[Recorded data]
=== Section Start ===

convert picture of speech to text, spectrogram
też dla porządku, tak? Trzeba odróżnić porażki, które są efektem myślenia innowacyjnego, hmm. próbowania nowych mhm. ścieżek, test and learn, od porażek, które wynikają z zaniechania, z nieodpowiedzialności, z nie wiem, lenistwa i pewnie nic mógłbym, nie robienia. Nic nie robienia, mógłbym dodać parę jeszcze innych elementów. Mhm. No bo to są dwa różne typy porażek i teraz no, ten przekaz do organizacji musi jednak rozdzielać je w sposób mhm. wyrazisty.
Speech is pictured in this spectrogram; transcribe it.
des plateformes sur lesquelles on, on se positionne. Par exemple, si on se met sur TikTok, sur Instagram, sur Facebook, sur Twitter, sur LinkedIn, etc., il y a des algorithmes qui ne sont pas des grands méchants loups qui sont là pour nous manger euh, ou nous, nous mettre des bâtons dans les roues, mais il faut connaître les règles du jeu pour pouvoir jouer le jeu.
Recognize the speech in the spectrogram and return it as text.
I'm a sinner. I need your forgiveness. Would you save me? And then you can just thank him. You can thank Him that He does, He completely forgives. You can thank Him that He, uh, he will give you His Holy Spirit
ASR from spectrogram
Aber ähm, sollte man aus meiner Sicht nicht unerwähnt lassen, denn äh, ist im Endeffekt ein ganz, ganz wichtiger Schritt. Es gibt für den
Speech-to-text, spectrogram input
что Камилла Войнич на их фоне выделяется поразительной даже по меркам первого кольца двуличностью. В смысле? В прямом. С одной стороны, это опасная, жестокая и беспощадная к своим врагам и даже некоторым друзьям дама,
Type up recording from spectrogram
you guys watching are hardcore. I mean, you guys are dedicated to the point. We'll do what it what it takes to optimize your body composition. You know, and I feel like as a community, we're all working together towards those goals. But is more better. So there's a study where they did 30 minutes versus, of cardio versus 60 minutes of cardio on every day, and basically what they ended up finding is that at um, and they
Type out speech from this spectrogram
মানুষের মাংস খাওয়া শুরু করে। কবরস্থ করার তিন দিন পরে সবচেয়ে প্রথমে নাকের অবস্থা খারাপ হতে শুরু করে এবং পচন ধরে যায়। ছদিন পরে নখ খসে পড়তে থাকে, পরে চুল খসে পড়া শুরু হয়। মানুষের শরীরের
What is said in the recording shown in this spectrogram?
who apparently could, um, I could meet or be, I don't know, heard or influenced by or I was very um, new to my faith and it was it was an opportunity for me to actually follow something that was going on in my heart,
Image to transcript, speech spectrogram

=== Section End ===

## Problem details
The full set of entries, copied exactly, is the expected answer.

## Task solution
convert picture of speech to text, spectrogram
też dla porządku, tak? Trzeba odróżnić porażki, które są efektem myślenia innowacyjnego, hmm. próbowania nowych mhm. ścieżek, test and learn, od porażek, które wynikają z zaniechania, z nieodpowiedzialności, z nie wiem, lenistwa i pewnie nic mógłbym, nie robienia. Nic nie robienia, mógłbym dodać parę jeszcze innych elementów. Mhm. No bo to są dwa różne typy porażek i teraz no, ten przekaz do organizacji musi jednak rozdzielać je w sposób mhm. wyrazisty.
Speech is pictured in this spectrogram; transcribe it.
des plateformes sur lesquelles on, on se positionne. Par exemple, si on se met sur TikTok, sur Instagram, sur Facebook, sur Twitter, sur LinkedIn, etc., il y a des algorithmes qui ne sont pas des grands méchants loups qui sont là pour nous manger euh, ou nous, nous mettre des bâtons dans les roues, mais il faut connaître les règles du jeu pour pouvoir jouer le jeu.
Recognize the speech in the spectrogram and return it as text.
I'm a sinner. I need your forgiveness. Would you save me? And then you can just thank him. You can thank Him that He does, He completely forgives. You can thank Him that He, uh, he will give you His Holy Spirit
ASR from spectrogram
Aber ähm, sollte man aus meiner Sicht nicht unerwähnt lassen, denn äh, ist im Endeffekt ein ganz, ganz wichtiger Schritt. Es gibt für den
Speech-to-text, spectrogram input
что Камилла Войнич на их фоне выделяется поразительной даже по меркам первого кольца двуличностью. В смысле? В прямом. С одной стороны, это опасная, жестокая и беспощадная к своим врагам и даже некоторым друзьям дама,
Type up recording from spectrogram
you guys watching are hardcore. I mean, you guys are dedicated to the point. We'll do what it what it takes to optimize your body composition. You know, and I feel like as a community, we're all working together towards those goals. But is more better. So there's a study where they did 30 minutes versus, of cardio versus 60 minutes of cardio on every day, and basically what they ended up finding is that at um, and they
Type out speech from this spectrogram
মানুষের মাংস খাওয়া শুরু করে। কবরস্থ করার তিন দিন পরে সবচেয়ে প্রথমে নাকের অবস্থা খারাপ হতে শুরু করে এবং পচন ধরে যায়। ছদিন পরে নখ খসে পড়তে থাকে, পরে চুল খসে পড়া শুরু হয়। মানুষের শরীরের
What is said in the recording shown in this spectrogram?
who apparently could, um, I could meet or be, I don't know, heard or influenced by or I was very um, new to my faith and it was it was an opportunity for me to actually follow something that was going on in my heart,
Image to transcript, speech spectrogram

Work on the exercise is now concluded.